[Dataset items]

· · · · ·

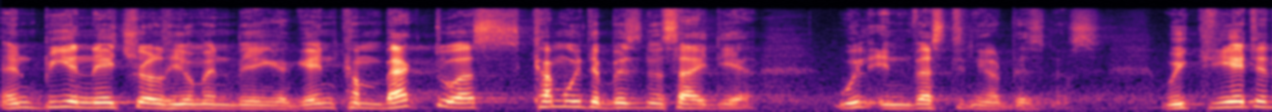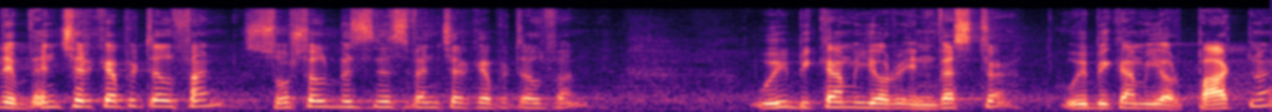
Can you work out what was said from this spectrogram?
and be a natural human being again. Come back to us, come with a business idea. We'll invest in your business. We created a venture capital fund, social business venture capital fund. We become your investor. We become your partner.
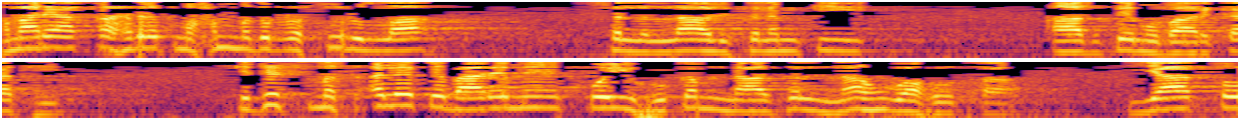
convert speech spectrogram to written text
ہمارے آقا حضرت محمد الرسول اللہ صلی اللہ علیہ وسلم کی عادت مبارکہ تھی کہ جس مسئلے کے بارے میں کوئی حکم نازل نہ ہوا ہوتا، یا تو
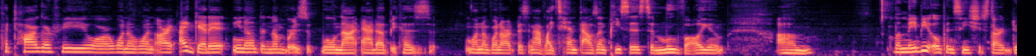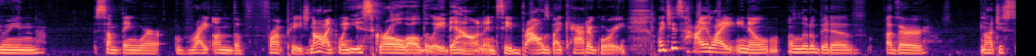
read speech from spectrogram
photography or one-on-one art. I get it. You know, the numbers will not add up because one of one art doesn't have like 10,000 pieces to move volume. Um, but maybe OpenSea should start doing something where right on the front page, not like when you scroll all the way down and say browse by category, like just highlight, you know, a little bit of other, not just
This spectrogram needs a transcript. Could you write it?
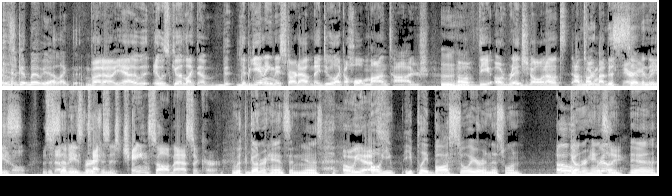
it was a good movie. I liked it. But uh, yeah, it was it was good. Like the the beginning, they start out and they do like a whole montage of the original, and I'm, I'm talking about the, The very 70s. original, the, The 70s, 70s version. Texas Chainsaw Massacre. With Gunnar Hansen, yes. Oh yeah. Oh, he he played Boss Sawyer in this one. oh, Gunnar Hansen. Really? Yeah.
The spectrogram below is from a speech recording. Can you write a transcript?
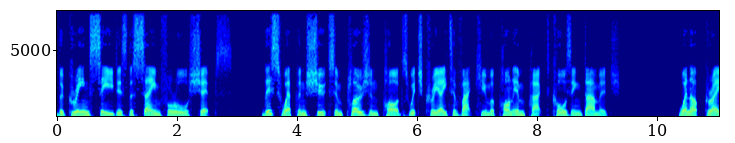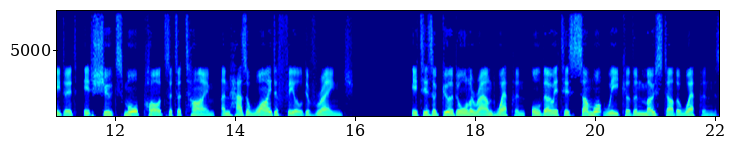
The green seed is the same for all ships. This weapon shoots implosion pods which create a vacuum upon impact causing damage. When upgraded, it shoots more pods at a time, and has a wider field of range. It is a good all-around weapon, although it is somewhat weaker than most other weapons.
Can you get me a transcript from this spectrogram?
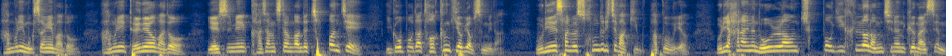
아무리 묵상해 봐도 아무리 되뇌어 봐도 예수님의 가장 치단 가운데 첫 번째 이것보다 더 큰 기업이 없습니다. 우리의 삶을 송두리째 바꾸고요. 우리 하나님의 놀라운 축복이 흘러 넘치는 그 말씀,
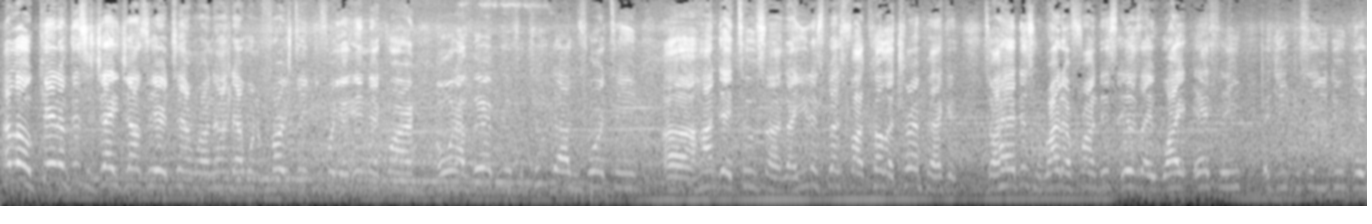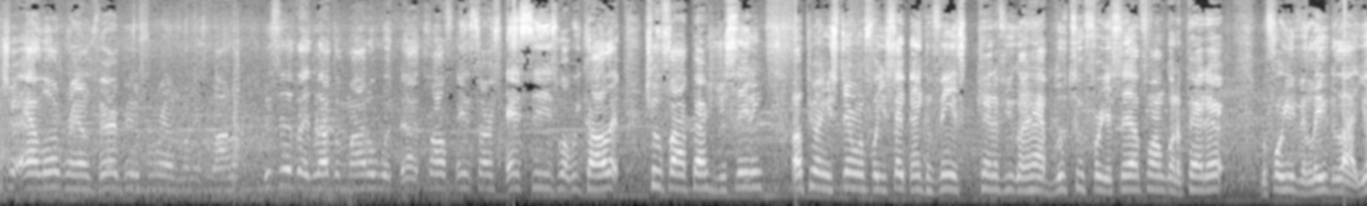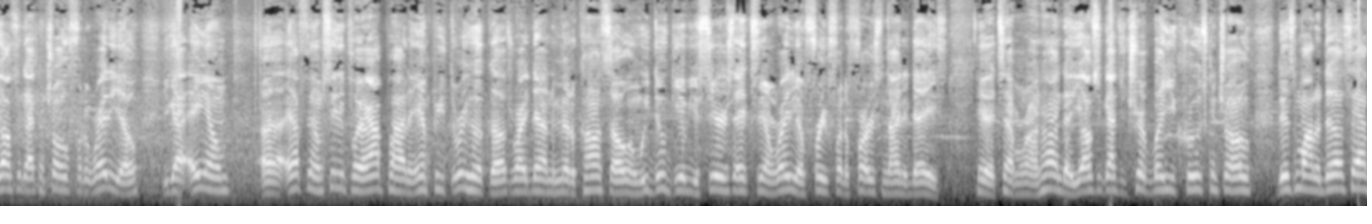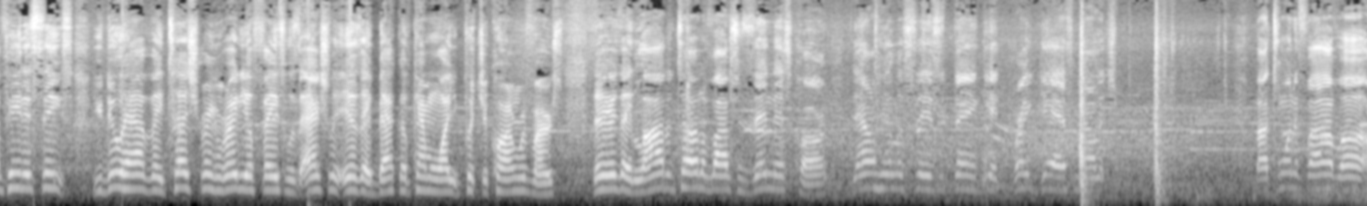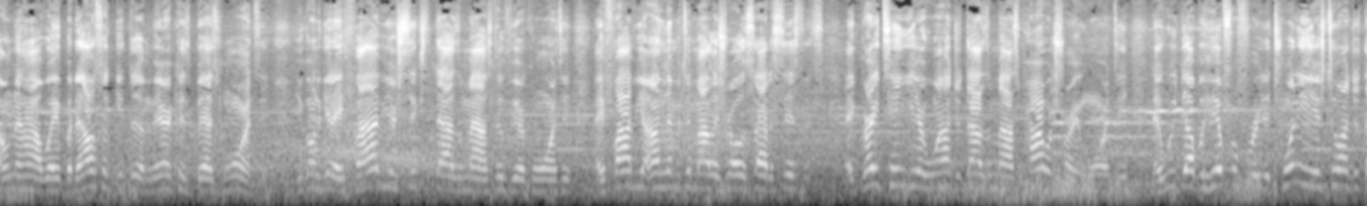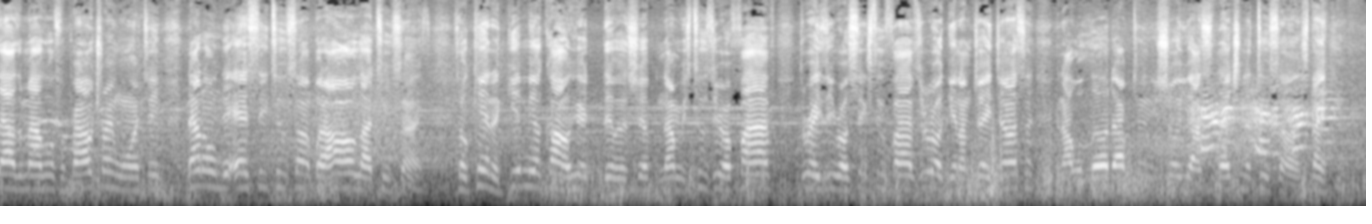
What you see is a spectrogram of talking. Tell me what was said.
Hello, Kenneth. This is Jay Johnson here at Tameron Hyundai. I want to first thank you for your in that car on one of our very beautiful 2014 uh, Hyundai Tucson. Now, you didn't specify color trim package, so I had this one right up front. This is a white SE. As you can see, you do get your alloy rims, very beautiful rims on this model. This is a leather model with uh, cloth inserts. SE is what we call it. True five passenger seating. Up here on your steering wheel for your safety and convenience, Kenneth, you're going to have Bluetooth for your cell phone. I'm going to pair that before you even leave the lot. You also got control for the radio. You got AM uh, FM CD player, iPod, and MP3 hookups right down the middle console, and we do give you Sirius XM radio free for the first 90 days here at Tameron Hyundai. You also got your trip W cruise control. This model does have heated seats. You do have a touchscreen radio face, which actually is a backup camera while you put your car in reverse. There is a lot of ton of options in this car. Downhill assist, thing, get great gas mileage about 25 uh, on the highway, but they also get the America's Best warranty. You're going to get a five-year, 60,000 miles new vehicle warranty, a five-year unlimited mileage roadside assistance, a great 10-year, 100,000 miles powertrain warranty that we double here for free, the 20 years, 200,000 miles worth of powertrain warranty, not only the SE Tucson, but all our Tucsons. So, Kenneth, give me a call here at the dealership. The number is 205-380-6250. Again, I'm Jay Johnson, and I would love the opportunity to show you our selection of Tucsons. Thank you.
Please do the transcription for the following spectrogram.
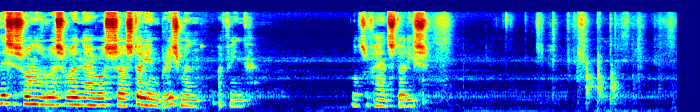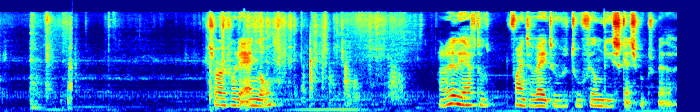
This is one was when I was uh, studying Bridgman, I think. Lots of hand studies. Sorry for the angle. I really have to find a way to, to film these sketchbooks better.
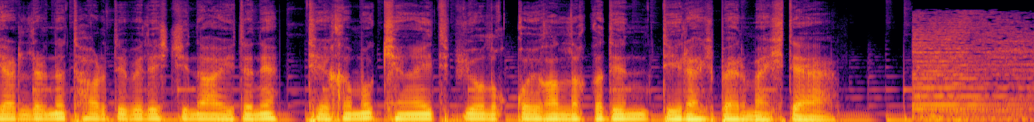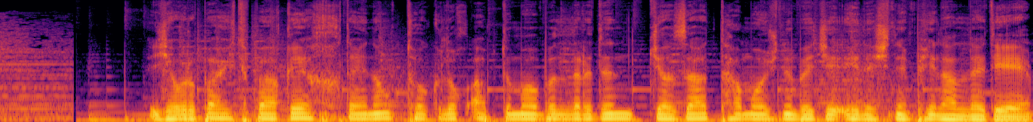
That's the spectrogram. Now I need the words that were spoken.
yerlarni tortib olish jinoyatini texmi kengaytib yo'l qo'yganligidan derak bermoqda Yevropa ittifoqi Xitoyning to'kliq avtomobillaridan jazo tamojni beja elishni planladi.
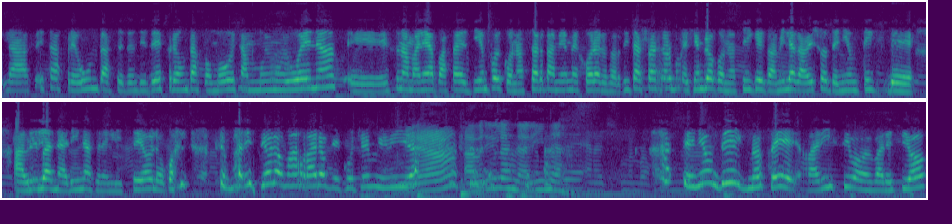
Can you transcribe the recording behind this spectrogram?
las estas preguntas, 73 preguntas con Vogue están muy muy buenas. Eh, es una manera de pasar el tiempo y conocer también mejor a los artistas. Yo ayer, por ejemplo, conocí que Camila Cabello tenía un tic de abrir las narinas en el liceo, lo cual me pareció lo más raro que escuché en mi vida. Mirá. Abrir las narinas. Tenía un tic, no sé, rarísimo me pareció.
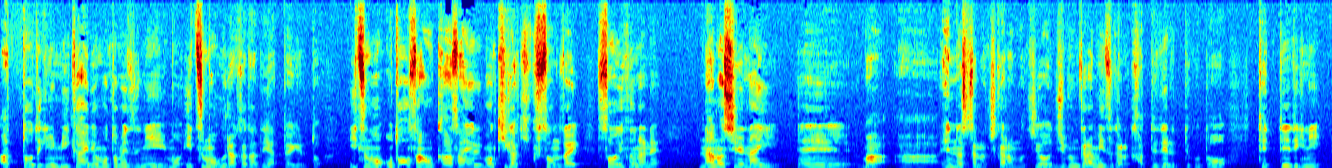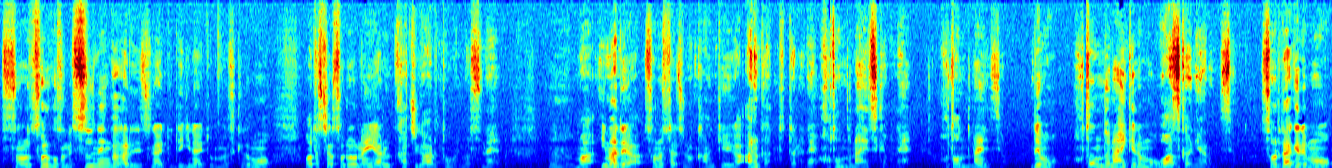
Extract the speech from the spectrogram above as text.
圧倒的に見返りを求めずにもういつも裏方でやってあげると。いつもお父さんお母さんよりも気が利く存在。そういうふうなね名の知れない、えー、まあ縁の下の力持ちを自分から自ら買って出るってことを徹底的にそのそれこそね数年がかりでしないとできないと思いますけども私はそれをねやる価値があると思いますね、うん、まあ今ではその人たちの関係があるかって言ったらねほとんどないですけどね。ほとんどないんですよ。でもほとんどないけどもわずかにあるんですよ。それだけでも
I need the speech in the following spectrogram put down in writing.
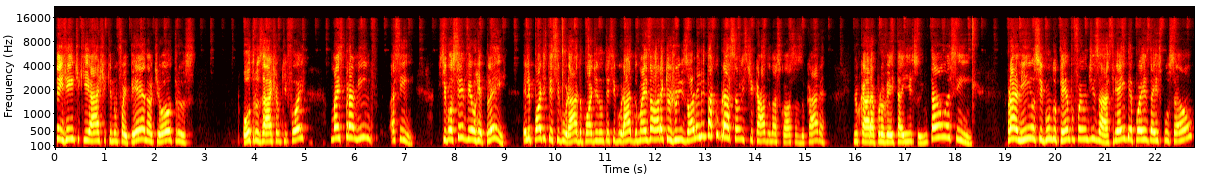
Tem gente que acha que não foi pênalti, outros outros acham que foi, mas para mim, assim, se você vê o replay, ele pode ter segurado, pode não ter segurado, mas a hora que o juiz olha, ele tá com o bração esticado nas costas do cara e o cara aproveita isso. Então, assim, para mim, o segundo tempo foi um desastre. E aí, depois da expulsão,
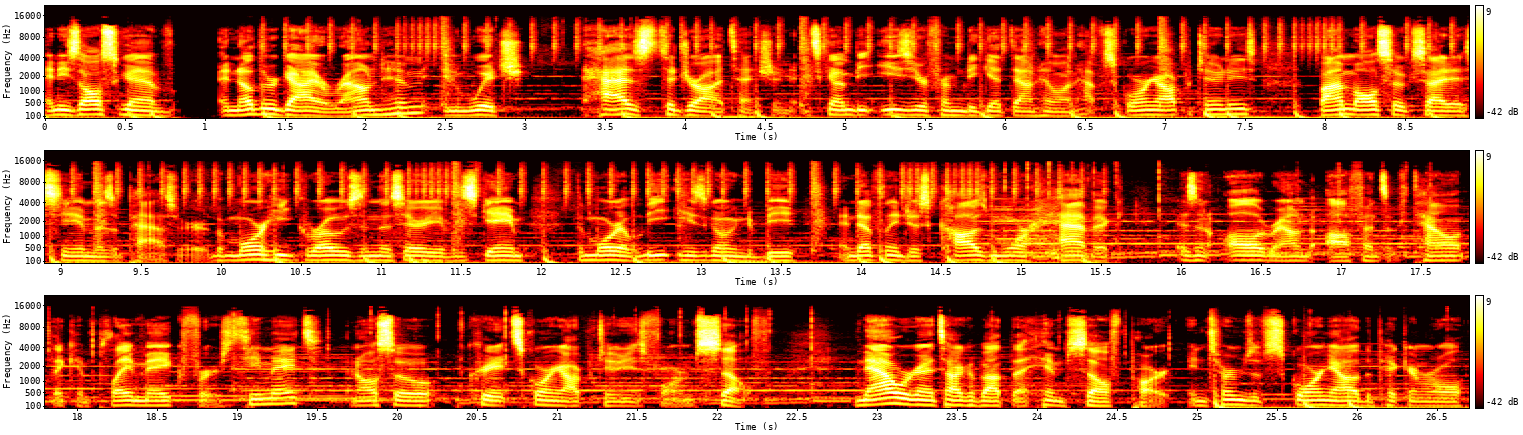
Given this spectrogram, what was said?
and he's also going to have another guy around him in which has to draw attention. It's going to be easier for him to get downhill and have scoring opportunities, but I'm also excited to see him as a passer. The more he grows in this area of his game, the more elite he's going to be, and definitely just cause more havoc as an all around offensive talent that can play make for his teammates and also create scoring opportunities for himself. Now we're going to talk about the himself part. In terms of scoring out of the pick and roll,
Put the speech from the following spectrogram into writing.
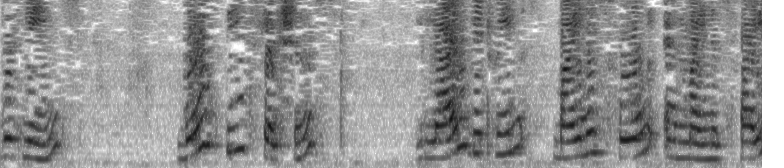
This means both these fractions lie between minus 4 and minus 5.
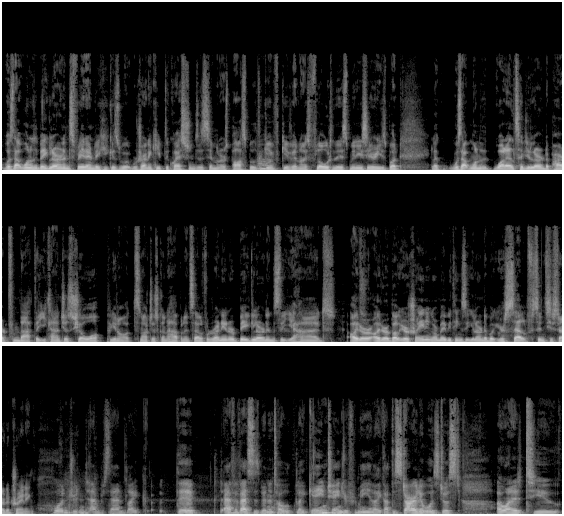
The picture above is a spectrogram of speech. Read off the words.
Was that one of the big learnings for you then, Vicky? Because we're, we're trying to keep the questions as similar as possible to give give a nice flow to this mini series. But like, was that one of the, what else had you learned apart from that that you can't just show up? You know, it's not just going to happen itself. Were there any other big learnings that you had? Either either about your training or maybe things that you learned about yourself since you started training. hundred and ten percent. Like the FFS has been a total like game changer for me. Like at the start, it was just I wanted to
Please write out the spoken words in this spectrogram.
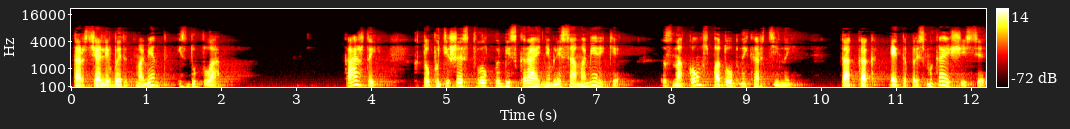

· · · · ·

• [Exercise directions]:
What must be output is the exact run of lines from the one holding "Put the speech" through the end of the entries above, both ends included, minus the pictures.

• [Exercise output]:
Put the speech from the following spectrogram into writing.
This means both these fractions lie between minus 4 and minus 5.
The picture above is a spectrogram of speech. Read off the words.
Was that one of the big learnings for you then, Vicky? Because we're, we're trying to keep the questions as similar as possible to give give a nice flow to this mini series. But like, was that one of the, what else had you learned apart from that that you can't just show up? You know, it's not just going to happen itself. Were there any other big learnings that you had? Either either about your training or maybe things that you learned about yourself since you started training. hundred and ten percent. Like the FFS has been a total like game changer for me. Like at the start, it was just I wanted to
Please write out the spoken words in this spectrogram.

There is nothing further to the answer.